# REQUIREMENT:
Below are the records; give again exactly the lines from the one containing "Mel spectrogram of an audio clip. What" through the one containing "Your answer should match the spectrogram.", leaving out pictures.

________

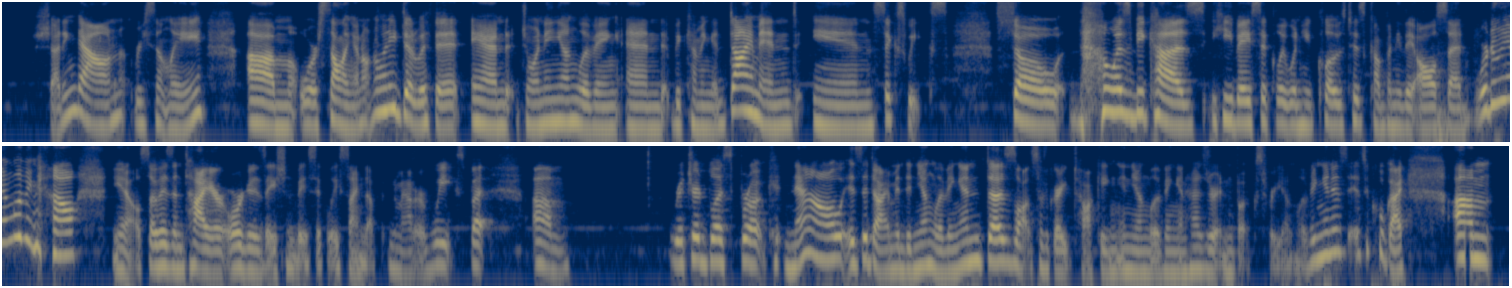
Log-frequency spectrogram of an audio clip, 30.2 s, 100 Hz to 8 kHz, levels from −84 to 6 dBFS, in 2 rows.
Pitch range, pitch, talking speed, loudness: 165-225 Hz, 180 Hz, 185 wpm, -26 LUFS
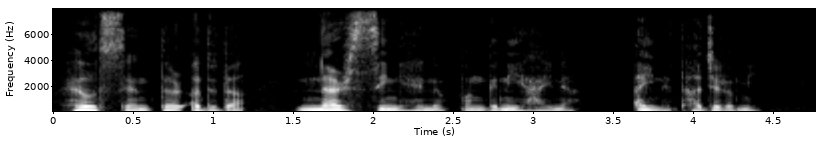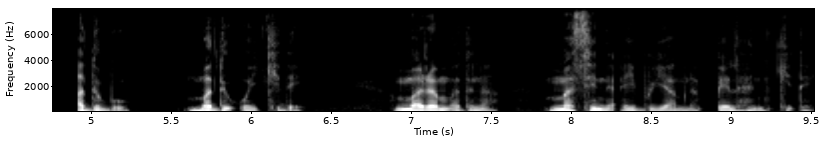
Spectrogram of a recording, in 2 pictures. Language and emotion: Manipuri, sad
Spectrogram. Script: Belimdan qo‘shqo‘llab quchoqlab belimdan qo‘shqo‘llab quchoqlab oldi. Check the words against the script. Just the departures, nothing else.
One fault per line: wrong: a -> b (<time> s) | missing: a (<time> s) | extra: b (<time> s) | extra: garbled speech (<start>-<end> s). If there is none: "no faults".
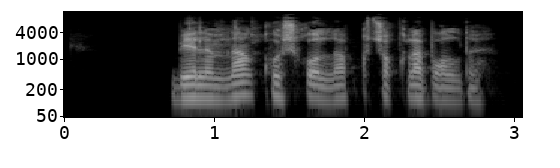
missing: belimdan qo‘shqo‘llab quchoqlab (2.5 s)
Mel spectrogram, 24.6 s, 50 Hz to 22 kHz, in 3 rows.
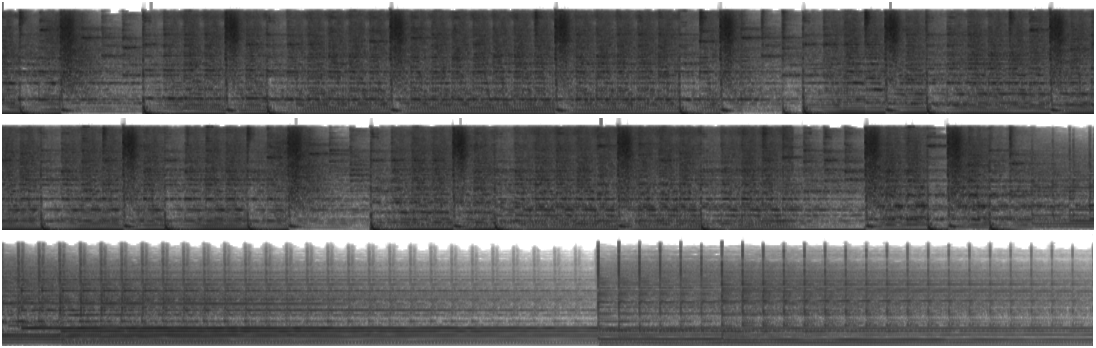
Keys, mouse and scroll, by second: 0.2 click, 1.0 click, 3.4 click, 5.4 z, 5.7 click, 12.9 click, 19.2 click, 20.9 typing, 21.6 alt+shift+click, 22.5 click.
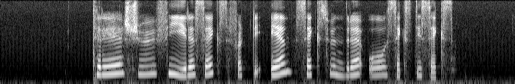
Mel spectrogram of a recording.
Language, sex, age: Norwegian, female, 38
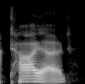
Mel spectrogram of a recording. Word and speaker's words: tired: If you remember, once again, I'm repeating, in British English, in most of the cases, we don't pronounce the R at all. Rather, we bring a vowel sound in that case. So if I'm tired, look at this sentence.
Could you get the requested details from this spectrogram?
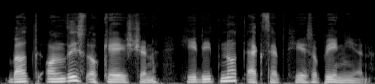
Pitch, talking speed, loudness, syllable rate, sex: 115 Hz, 160 wpm, -19 LUFS, 4.3 syllables/s, male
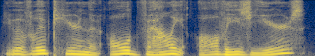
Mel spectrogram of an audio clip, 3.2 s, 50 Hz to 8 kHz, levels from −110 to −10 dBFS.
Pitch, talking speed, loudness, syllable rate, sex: 140 Hz, 210 wpm, -16 LUFS, 5.4 syllables/s, male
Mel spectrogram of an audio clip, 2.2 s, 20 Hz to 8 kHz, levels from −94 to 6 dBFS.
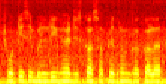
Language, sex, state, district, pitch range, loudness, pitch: Hindi, male, Chhattisgarh, Raipur, 135-145 Hz, -14 LUFS, 140 Hz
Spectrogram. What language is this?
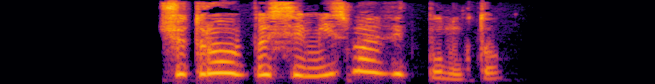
Esperanto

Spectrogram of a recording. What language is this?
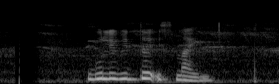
Bangla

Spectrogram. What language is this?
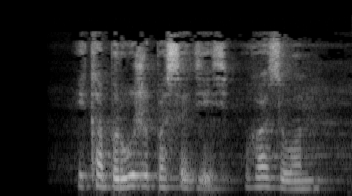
Belarusian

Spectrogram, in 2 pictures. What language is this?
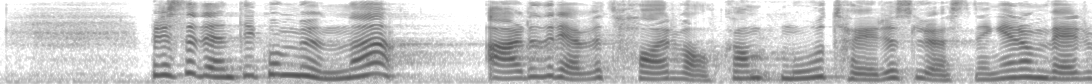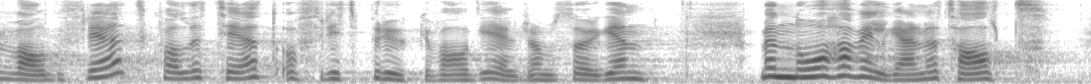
Norwegian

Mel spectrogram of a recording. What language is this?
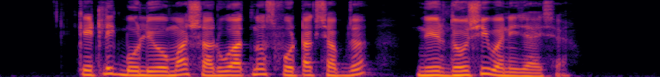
Gujarati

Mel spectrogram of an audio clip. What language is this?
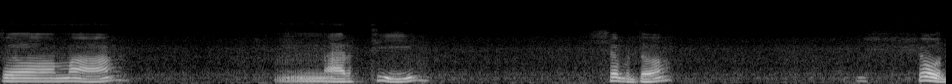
Marathi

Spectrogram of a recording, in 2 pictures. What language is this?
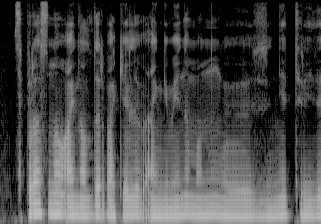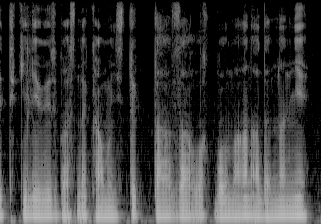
Kazakh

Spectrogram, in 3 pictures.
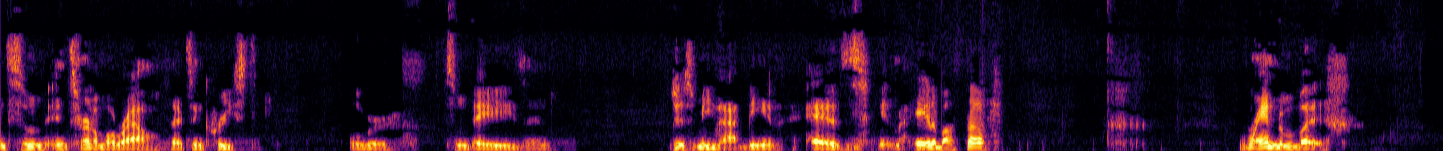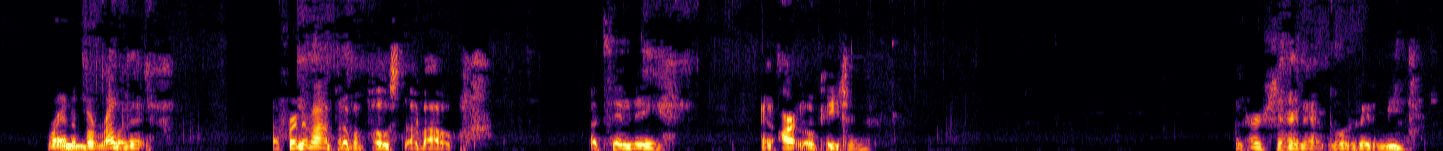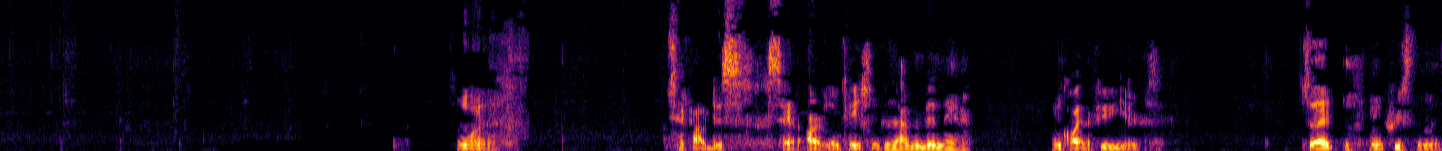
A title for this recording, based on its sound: Walk Recording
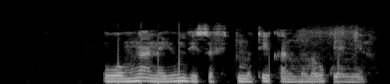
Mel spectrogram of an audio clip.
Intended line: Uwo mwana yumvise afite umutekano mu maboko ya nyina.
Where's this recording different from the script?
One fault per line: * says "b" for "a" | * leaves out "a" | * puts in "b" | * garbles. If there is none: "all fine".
all fine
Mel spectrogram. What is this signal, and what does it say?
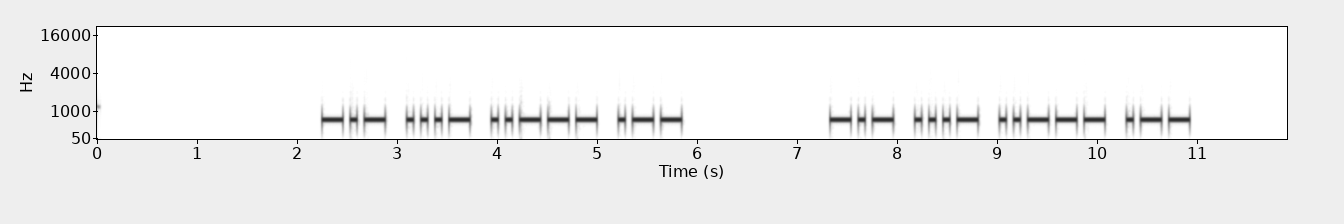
Morse code, heard as a keyed tone, about 17 wpm, 700 Hz. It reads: KV2W KV2W
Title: USA Call Signs - 4 Characters - Repeated 2x - 17wpm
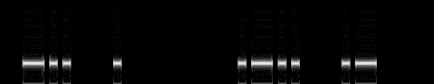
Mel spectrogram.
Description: Morse code, heard as a keyed tone, about 18 wpm, spaced as for 12 wpm, 1000 Hz. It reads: DE LA
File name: qotdfiles / 12wpm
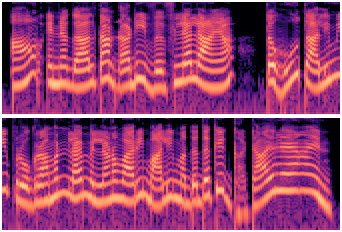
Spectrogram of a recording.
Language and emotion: Sindhi, angry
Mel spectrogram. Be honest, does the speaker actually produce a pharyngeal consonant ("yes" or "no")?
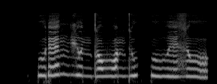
no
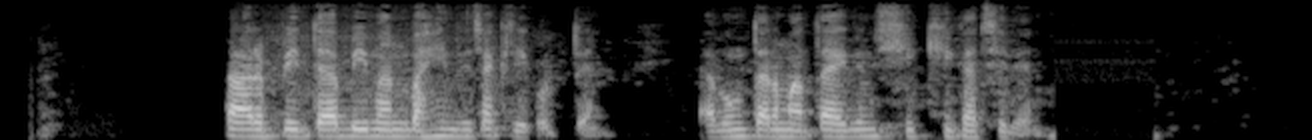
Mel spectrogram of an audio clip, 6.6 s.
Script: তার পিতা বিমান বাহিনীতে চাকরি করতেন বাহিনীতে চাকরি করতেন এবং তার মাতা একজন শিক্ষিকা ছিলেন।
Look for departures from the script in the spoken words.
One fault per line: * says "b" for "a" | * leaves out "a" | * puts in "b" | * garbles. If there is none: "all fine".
* leaves out "বাহিনীতে চাকরি করতেন"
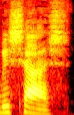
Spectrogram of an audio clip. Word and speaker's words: বিশ্বাস: যেমন বিশ্বাস, এখানে তালব্যস্য নিচে বফলা থাকার কারণে বফলা ডাবল হয়ে গেছে, সরি তালব্যস্য ডাবল হয়েছে।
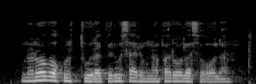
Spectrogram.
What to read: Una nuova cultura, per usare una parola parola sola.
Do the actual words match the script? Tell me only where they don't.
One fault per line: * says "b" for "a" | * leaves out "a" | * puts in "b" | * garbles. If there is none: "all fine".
* leaves out "parola"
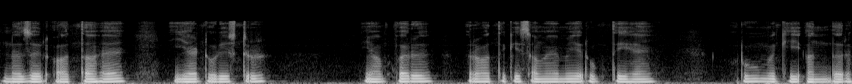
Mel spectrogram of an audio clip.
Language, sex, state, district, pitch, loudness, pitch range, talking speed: Hindi, male, Uttarakhand, Tehri Garhwal, 125 Hz, -17 LUFS, 120-130 Hz, 110 wpm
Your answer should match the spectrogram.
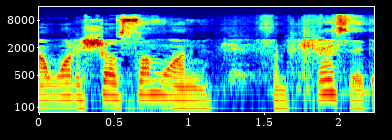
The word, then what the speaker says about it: chesed: Sometimes you'll see this if you have a transliterated like Bible software, and you see it's spelled H-E-S-E-D or C-H-E-S-E-D, because the H in Hebrew in this word is guttural, so it's like chesed.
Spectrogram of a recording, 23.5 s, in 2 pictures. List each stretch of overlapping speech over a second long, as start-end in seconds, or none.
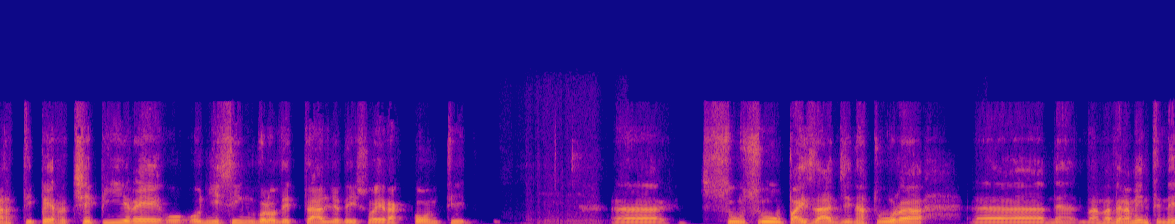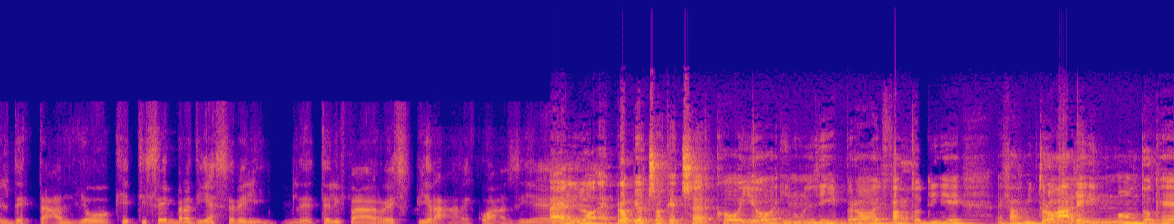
none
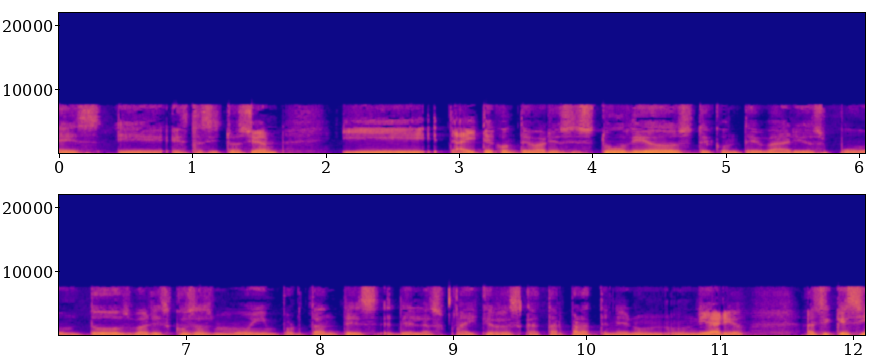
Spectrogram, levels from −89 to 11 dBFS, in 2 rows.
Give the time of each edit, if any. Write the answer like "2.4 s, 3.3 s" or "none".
8.9 s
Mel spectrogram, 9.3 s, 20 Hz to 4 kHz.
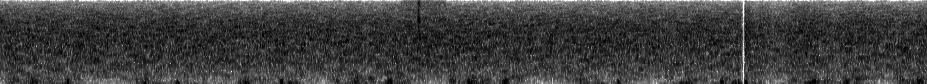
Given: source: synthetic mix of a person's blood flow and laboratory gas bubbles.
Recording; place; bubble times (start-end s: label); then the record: Doppler ultrasound of blood flow; precordium
4.01-4.46 s: bubbles
From the record:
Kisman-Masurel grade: 111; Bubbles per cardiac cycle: 1 to 2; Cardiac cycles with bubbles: 1 to 10%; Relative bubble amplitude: barely perceptible (0.100 to 0.250); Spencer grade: 1 (occasional bubble signal discernible with the cardiac motion signal, with majority of cardiac periods free of bubbles); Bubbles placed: anywhere in the cardiac cycle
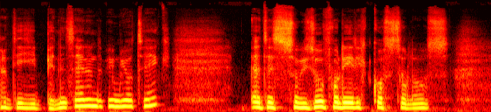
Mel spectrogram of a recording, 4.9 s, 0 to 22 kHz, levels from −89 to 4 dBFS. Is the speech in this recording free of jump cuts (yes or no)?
yes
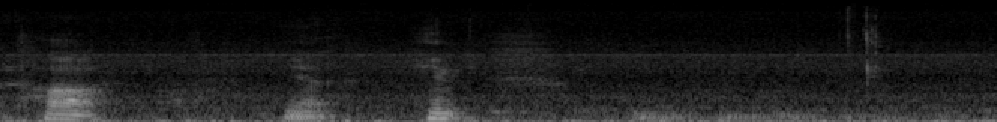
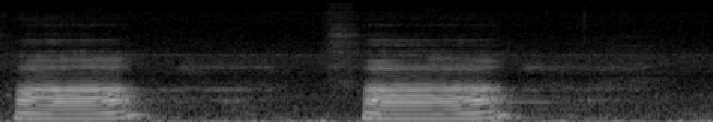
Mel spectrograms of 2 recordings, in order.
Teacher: ہے، اسے فا بولنا ہے، فا، فا کی آواز آئے گی۔ جو اوپر کا جو یہ دونوں دانت ہے، نیچے کے ہونٹ کا تری والے حصے سے ٹچ ہوگا تو دیکھیے نکلے گا فا، فا، یہ جو نیچے کا جو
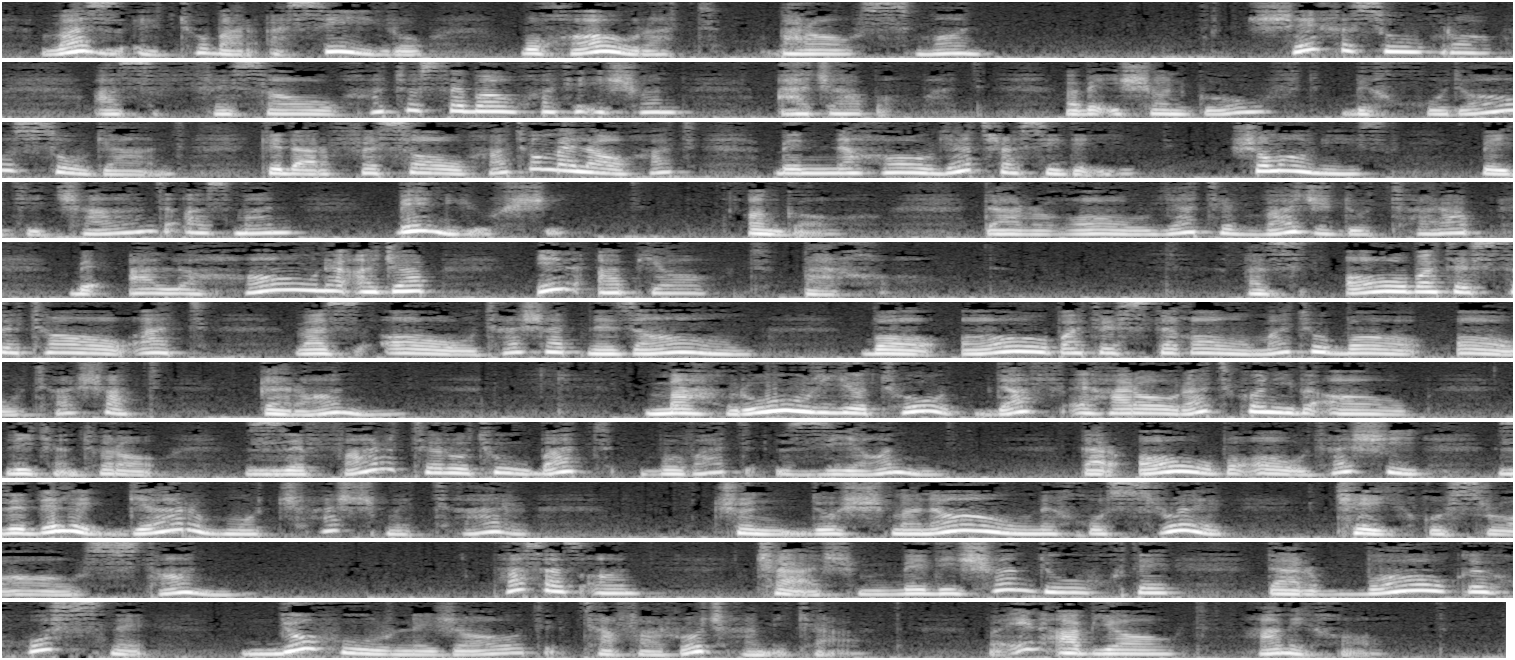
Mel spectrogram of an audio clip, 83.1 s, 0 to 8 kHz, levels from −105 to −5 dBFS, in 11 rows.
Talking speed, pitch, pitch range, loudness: 85 wpm, 165 Hz, 145-210 Hz, -16 LUFS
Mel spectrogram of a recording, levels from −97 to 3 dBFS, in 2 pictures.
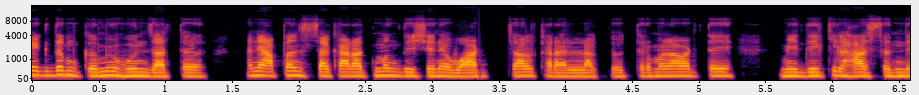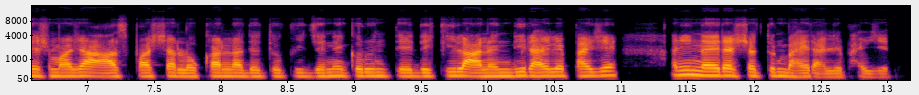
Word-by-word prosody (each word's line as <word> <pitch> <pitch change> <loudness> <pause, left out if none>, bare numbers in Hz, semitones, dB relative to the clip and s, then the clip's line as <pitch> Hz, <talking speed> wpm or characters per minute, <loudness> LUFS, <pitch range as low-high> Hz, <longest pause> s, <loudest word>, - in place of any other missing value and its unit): एकदम 175 +1 +1
कमी 150 +2 +1
होऊन 150 -2 +1
जातं 135 0 +1 0.4
आणि 165 +1 +2
आपण 165 +2 +3
सकारात्मक 145 +1 +1
दिशेने 145 0 -1
वाटचाल 135 +3 +1
करायला 130 -2 -1
लागतो. 125 +1 -4
तर 140 - -4
मला 145 +1 0
वाटतंय, 150 +1 -1 0.4
मी 145 0 +1
देखील 145 +2 -1
हा 140 -1 +3
संदेश 140 +1 -2
माझ्या 140 +1 +3
आसपासच्या 130 +2 0
लोकांना 135 +1 +1
देतो 130 +1 -5
की 135 - -9
जेणेकरून 140 +1 -2
ते 135 -1 -1
देखील 150 +3 -1
आनंदी 135 +2 +3
राहिले 145 +1 +3
पाहिजे 145 +4 +2 0.4
आणि 185 +1 +1
नैराश्यातून 155 -4 +3
बाहेर 125 -1 0
आले 115 +1 -4
पाहिजेत. 115 0 -9
140 Hz, 155 wpm, -18 LUFS, 130-150 Hz, 0.4 s, आपण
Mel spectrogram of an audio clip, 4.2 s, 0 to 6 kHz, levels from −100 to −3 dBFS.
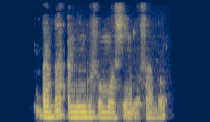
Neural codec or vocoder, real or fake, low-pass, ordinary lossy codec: none; real; 5.4 kHz; AAC, 32 kbps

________

# THE COMPLETED TASK:
Mel spectrogram of an audio clip. What language is this?
Marathi

Spectrogram of a recording, in 2 pictures. What language is this?
Kazakh

Spectrogram, in 3 pictures.
A title for this recording, based on its sound: Walk Recording
Mel spectrogram of an audio clip.
Intended line: Uwo mwana yumvise afite umutekano mu maboko ya nyina.
Where's this recording different from the script?
One fault per line: * says "b" for "a" | * leaves out "a" | * puts in "b" | * garbles. If there is none: "all fine".
all fine
Mel spectrogram. What is this signal, and what does it say?
Morse code, heard as a keyed tone, about 17 wpm, 700 Hz. It reads: KV2W KV2W
Title: USA Call Signs - 4 Characters - Repeated 2x - 17wpm
Mel spectrogram.
Description: Morse code, heard as a keyed tone, about 18 wpm, spaced as for 12 wpm, 1000 Hz. It reads: DE LA
File name: qotdfiles / 12wpm
Spectrogram of a recording.
Language and emotion: Sindhi, angry
Mel spectrogram. Be honest, does the speaker actually produce a pharyngeal consonant ("yes" or "no")?
no
Mel spectrogram of an audio clip, 6.6 s.
Script: তার পিতা বিমান বাহিনীতে চাকরি করতেন বাহিনীতে চাকরি করতেন এবং তার মাতা একজন শিক্ষিকা ছিলেন।
Look for departures from the script in the spoken words.
One fault per line: * says "b" for "a" | * leaves out "a" | * puts in "b" | * garbles. If there is none: "all fine".
* leaves out "বাহিনীতে চাকরি করতেন"
Spectrogram of an audio clip. Word and speaker's words: বিশ্বাস: যেমন বিশ্বাস, এখানে তালব্যস্য নিচে বফলা থাকার কারণে বফলা ডাবল হয়ে গেছে, সরি তালব্যস্য ডাবল হয়েছে।
Spectrogram.
What to read: Una nuova cultura, per usare una parola parola sola.
Do the actual words match the script? Tell me only where they don't.
One fault per line: * says "b" for "a" | * leaves out "a" | * puts in "b" | * garbles. If there is none: "all fine".
* leaves out "parola"
Mel spectrogram of an audio clip.
Language, sex, state, district, pitch, loudness, pitch range, talking speed: Hindi, male, Uttarakhand, Tehri Garhwal, 125 Hz, -17 LUFS, 120-130 Hz, 110 wpm
Your answer should match the spectrogram.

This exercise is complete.